“Heal the world, Make it a better place
For you and for me and the entire human race “
– “Heal The World” by Michael Jackson
I was speaking with a friend the other day and we got to talking about confidence, which is clearly a major passion of mine (being The Confidence Alchemist, after all). She was asking is confidence actually that big a deal? Sure, it’s nice if someone can find the confidence to maybe speak to someone new or to ask someone out for a date or to ask their boss for a pay-rise, but (my friend wondered) is any of that really important in the grand scheme of things? Would it matter if people didn’t become more confident? Would there actually be much benefit to society as a whole if people became more confident? she wondered.
It is an interesting question. What does happen when people become more confident, when they have a greater level of self-confidence, of belief in themselves and their abilities and who they are?
When a person has more confidence, it’s easy enough to see how that helps them professionally, personally, socially and romantically.
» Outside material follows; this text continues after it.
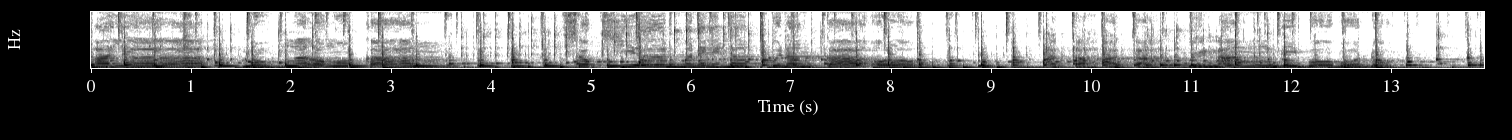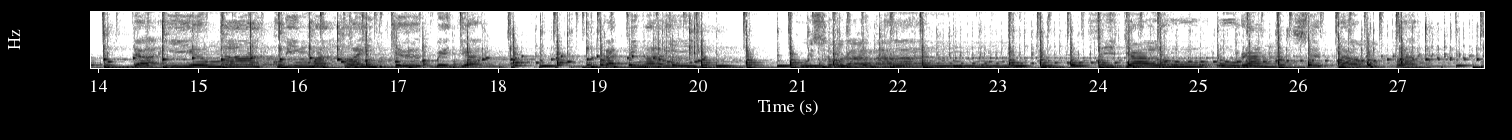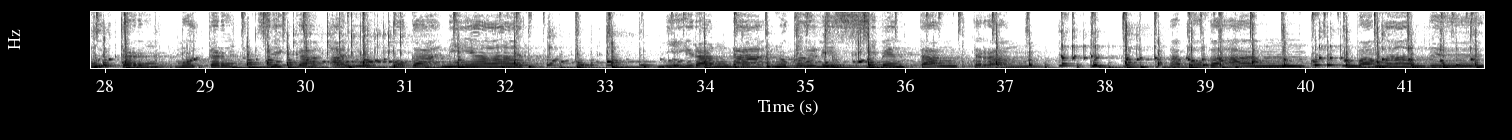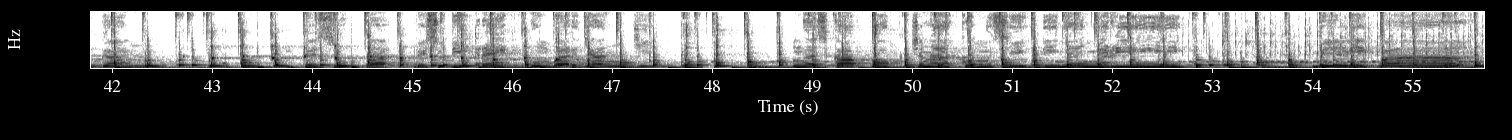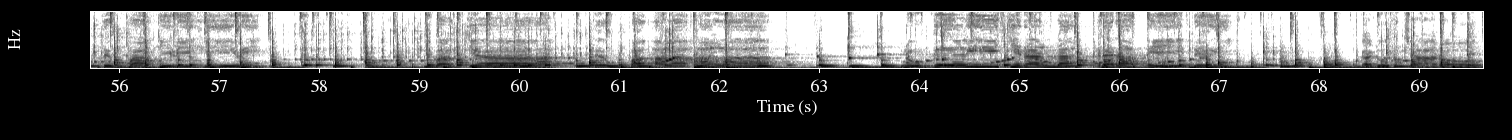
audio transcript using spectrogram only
Aya nu ngalongokan soksieun manehna benang ka kaolo atah-atah benang dibobodo da ieu mah kuring mah lain ceuk beja. Katingali ku sorangan anu boga niat. Nyiranda nugelis si bentang terang. Ngabogaan pamadegan Tesuka tesudi rei kumbar janji. Nges kapok cenah kungsi dinyanyeri Mil rarapi deui gaduh cara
And for that individual, their increased confidence can be a massive positive change. or a small number of people close to them, that increased confidence can also have some positive effects, but not much effect beyond that circle, surely.
When confidence is nurtured right the way through the academic system, such that every school child learns how valuable they are, develops their own confidence, learns the skills for great social interaction, then each of those individuals will have more positive lives as they are better able to interact, to ask people out, to make friends, to develop business contacts, all the usual things we associate with increased confidence.
But is even that really that big a deal for society as a whole?
To consider this, let’s take a step back a couple of million years to when we used to live in caves, in a very tribal society. In those days, we had a lot of predators – pretty much everything that wasn’t a member of our tribe was looking to find ways to kill us and/or eat us! That was true be they wild animals, nature in general, or even members of other tribes. It must have been quite a scary place in a way – anything which was not of your tribe was a massive potentially fatal threat.Which meant that any time you spotted something that wasn’t of your tribe, something that was different from you, you got scared; and when you got scared, you either ran and hid, or else you fought and attacked it before it could attack you. Anything that was different from you, was to be feared and attacked and fought. It was a matter of life and death, quite literally.
Fast forward to now and we are pretty much at the top of the food chain, we have no natural predators. Realistically speaking there is very little in the world that can cause us serious harm, we are perhaps safer now than we have ever been. However, that transition has happened so swiftly in evolutionary terms, that some parts of our deepest mind haven’t necessarily yet caught up with this and for some people, some level in their deep unconscious, anything which is different is to be feared. And the ancestral self-preservation mechanism of attack it before tax you kicks in.
Why is it that some people still have this reaction to anything that is different from them, and yet other people don’t? Fundamentally, when you get right down to the root of all of this, the underlying difference is confidence; those who have strong self-confidence, strong confidence in themselves and their abilities, realise that a deep level that things which are different from them are not a threat. They understand that things which are different from them are not going to kill them, not going to tackle hurt them, not going to change them in any way; and because those present no risk or threat, confident person is much more comfortable with these differences.
In perhaps the vast majority of cases, both individually and culturally, racism, homophobia, sexism, xenophobia and more are ultimately caused by a deep seated fear born out of a lack of strong self-confidence in one’s identity. This lack of confidence leads to fear and triggers are ancient ancestral survival mechanisms. When we have strong self-confidence, we know that people of different faiths or colours or genders or sexualities or beliefs or heights or a colour is, supporters of different football teams, fans of different styles of music, none of these represent a threat to us. They don’t threaten our own faith foreskin nor gender or sexuality or belief for height or musical tastes. And as they don’t pose a threat to us, we feel much more comfortable interacting with them; we can even become friends!
This is the biggest positive difference that bringing confidence to people can make in the world. By helping more and more people to have confidence in themselves and their abilities so we help people to meet more confident when they interact with other people, regardless of differences; in fact, confident people are able to look past the differences and recognise that it is very differences which can enable us as a group to become even stronger. By recognising that we all have different strengths and different contributions to make, we can work together to ultimately make the world a better place for you and for me and, indeed, for the entire human race.
And that, when you put it that way, is a pretty significant benefit to society as a whole. Perhaps there is something in this confidence suff after all!